Robinah: The first session took place in Accra with 86 schools attending, and after this, the Private School Association then pushed and requested another session in a different region because they saw the value, so we had the second one in Takoradi, with 89 attending Some of them are totally new to the financial tools, and many of them do not have any opportunity to speak to the banks.
Can you give a brief overview of the workshop agenda and session topics covered?
Richard: We have a structured approach and cover four topics:
1. What is a school improvement loan?
2. Why could it be beneficial for my school?
3. How do I apply for a school improvement loan?
4. How to manage finances (basic knowledge in bookkeeping)
We bring our FI partners together and then we interview them about what financial support they offer and what their criteria is, what other documents the school needs and what advice would they give for first time applicants. So basically, it’s an interaction and then after that we give the floor for the participants to ask questions.
What types of feedback did you get on the workshops?
Robinah: We have two surveys. One is a basic school profile and the other one is the feedback survey. In the first one we try to capture information about the school before the training starts in the morning. The feedback completed at the end includes questions around their intentions to apply for a loan. It’s amazing to find out that many of the proprietors did not think about a loan before attending, but after the sessions almost 79% said that they now want to apply for a loan.
We also ask things like what are the likely challenges that you've been facing. This is very helpful for us to see where we can support them next time, but also great information that we can give to the financial institutions.
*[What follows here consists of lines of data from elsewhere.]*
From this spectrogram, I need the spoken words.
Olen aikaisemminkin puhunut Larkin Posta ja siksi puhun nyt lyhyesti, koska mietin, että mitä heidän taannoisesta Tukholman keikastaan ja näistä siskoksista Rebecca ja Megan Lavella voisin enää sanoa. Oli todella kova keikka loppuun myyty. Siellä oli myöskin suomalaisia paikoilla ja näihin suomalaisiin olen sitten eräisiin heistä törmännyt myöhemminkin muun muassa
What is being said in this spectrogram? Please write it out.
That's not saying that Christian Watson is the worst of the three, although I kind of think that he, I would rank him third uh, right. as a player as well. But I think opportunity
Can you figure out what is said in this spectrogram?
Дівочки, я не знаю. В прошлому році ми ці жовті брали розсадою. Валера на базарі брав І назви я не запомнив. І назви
We discover that they actually have a lot of challenges, they want help with dealing with high interest rates, there’s a lot of need to improve infrastructure so many of them talk about new classrooms and this is really great information and great data for us to know and share.
After the training we heard from the FIs that the school leaders were reaching out to them directly for loans, so the SLA has already successfully achieved this.
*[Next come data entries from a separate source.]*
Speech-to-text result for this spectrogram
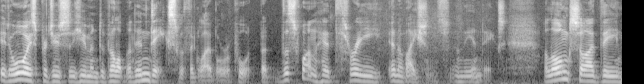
it always produces a Human Development Index with the global report, but this one had three innovations in the index. Alongside the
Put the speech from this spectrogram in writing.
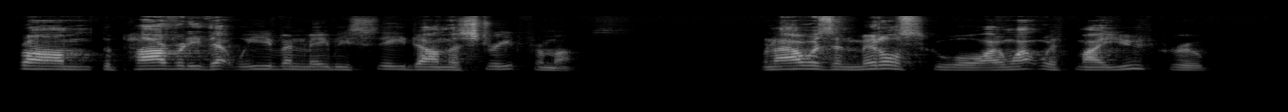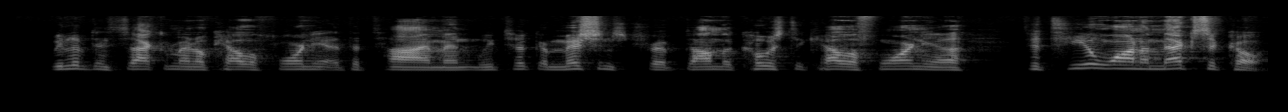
from the poverty that we even maybe see down the street from us. When I was in middle school, I went with my youth group. We lived in Sacramento, California at the time, and we took a missions trip down the coast of California to Tijuana, Mexico.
Can you describe the financial institutions' panel discussion?
Richard: I moderated the panel discussion, so I asked them about what they look out for and why they are interested in supporting schools. Across the panel, everybody talked about wanting to support schools and to create impact and then also to increase their portfolio for profit. Another key thing we talked about is the association plan. Most of these schools are managed by one person and if they are not in place the school doesn’t function effectively, so they encouraged them to have an association plan and an advisory board in place to help the school manager operations.
What were your overall takeaways as facilitators?
Robinah: It’s been a great opportunity to see that we are supporting these school proprietors. Some of their schools are very very small so creating an opportunity for them to have conversations with financial institutions is something that is really changing their lives. You realize that some of them are not familiar with even very simple financial tools. The SLA has really shown the school proprietors that being in control of their financial processes, books and management is a stress reliever. They can see the value of keeping their books right, they see why they missed a loan the last time or why they might not be able to get a loan. Now they see that as long as they keep their books in place, they can run their schools sustainably.
Richard: In summary, what I want to say is that SLA it’s a very good project that Opportunity EduFinance is embarking on. I believe that this will add value to the financial institutions, and they are also super excited because we are making their job much easier. I think the FIs are also appreciative of what we are doing. The future looks promising because we’re able to give all of these schools an understanding of what the FIs have to offer them, and I know it’s a very good thing so let’s keep it up!
To learn more, read our blog about Opportunity EduFinance's history of work in Ghana